Bond, who turned professional 30 years ago and was World Championship runner-up in 1995, stunned the world number one in round three.
The 54-year-old opened up a 5-3 lead, and then held his nerve in frame nine after a long duel on the final pink, before potting it and ending his fellow Englishman Trump’s title hopes.
— World Snooker (@WorldSnooker) December 2, 2019
Bond is ranked 97 places below Trump, but Bond, whose solitary career ranking title so far was the 1996 British Open, found inspired form to cause one of snooker’s biggest upsets in recent years.
He trailed 3-1, only to reel off five successive frames highlighted by breaks of 114 and 85.
“He’s the man of the moment. I’m 54. What am I doing?” Bond told BBC Sport.
“Once I settled, I played some good stuff out there. It’s unbelievable.
“Judd missed one or two, which helped, but I was just trying to show people I can still play. When I am feeling good, my game is still there.”
Trump, meanwhile, added: “Anything can happen in snooker. He used his experiences, and he scored heavily as well.
“I didn’t do a lot wrong. It wasn’t like I was getting in and missing.
“The pace of the game was very slow and hard for me to get a rhythm. Everyone’s human. You can never get too excited or too down.”
Former world champion Neil Robertson was given a fright by Mark King before booking his place in round four.
The dogged King levelled the match from 2-0 down and stayed on Robertson’s heels before he lost a tight tenth frame and the match 6-4.
But 2015 world champion Stuart Bingham cruised into the last-16 with a 6-1 victory over China’s Zhao Xintong.
Basildon-based Bingham never looked back after posting a 127 break in the opening frame, and three more half-centuries eased him past an opponent who could manage a highest break of just 60.

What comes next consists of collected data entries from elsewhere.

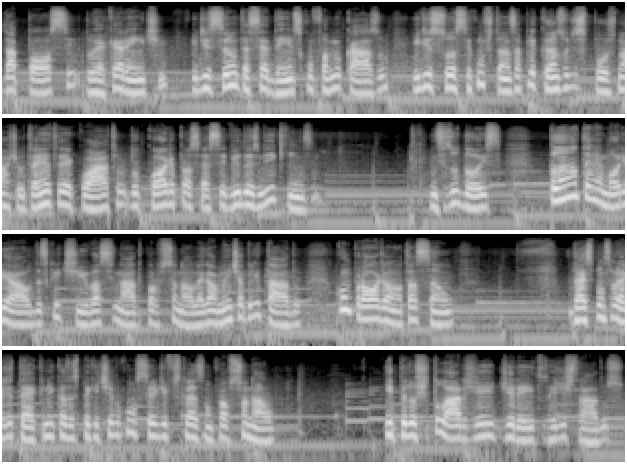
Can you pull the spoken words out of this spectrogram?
da posse do requerente e de seus antecedentes, conforme o caso, e de suas circunstâncias, aplicando o disposto no artigo 334 do Código de Processo Civil 2015. Inciso 2. Planta memorial descritivo assinado por profissional legalmente habilitado, com prova de anotação da responsabilidade técnica do respectivo Conselho de Fiscalização Profissional e pelos titulares de direitos registrados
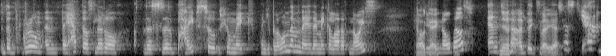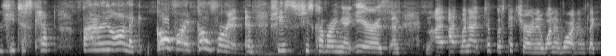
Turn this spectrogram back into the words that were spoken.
the groom, and they have those little those little pipes who who make when you blow on them, they they make a lot of noise. Okay. you know those? And yeah, I think so. Yeah. Just yeah, and he just kept firing on like go for it go for it. And she's she's covering her ears. And I, I, when i took this picture and it won an award i was like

And China’s Li Hang also progressed, beating Marco Fu 6-4 in a high-quality encounter that was highlighted by the winner hitting breaks of 131 in successive frames, while Fu also posted two centuries.
Monday’s third round evening session followed the form guide.
Northern Ireland’s Mark Allen was far too strong for an out-of-sorts Ben Woollaston, beating him 6-1.
Former world champion John Higgins and his opponent Ian Burns are separated by 96 places in the world rankings, and it showed as Higgins cruised home 6-1, helped by breaks of 124, 96 and 88.
Welshman Matthew Stevens was also in convincing form, brushing aside Anthony Hamilton 6-2, and Kurt Maflin ended Alan McManus’ hopes by beating the Scotsman 6-2.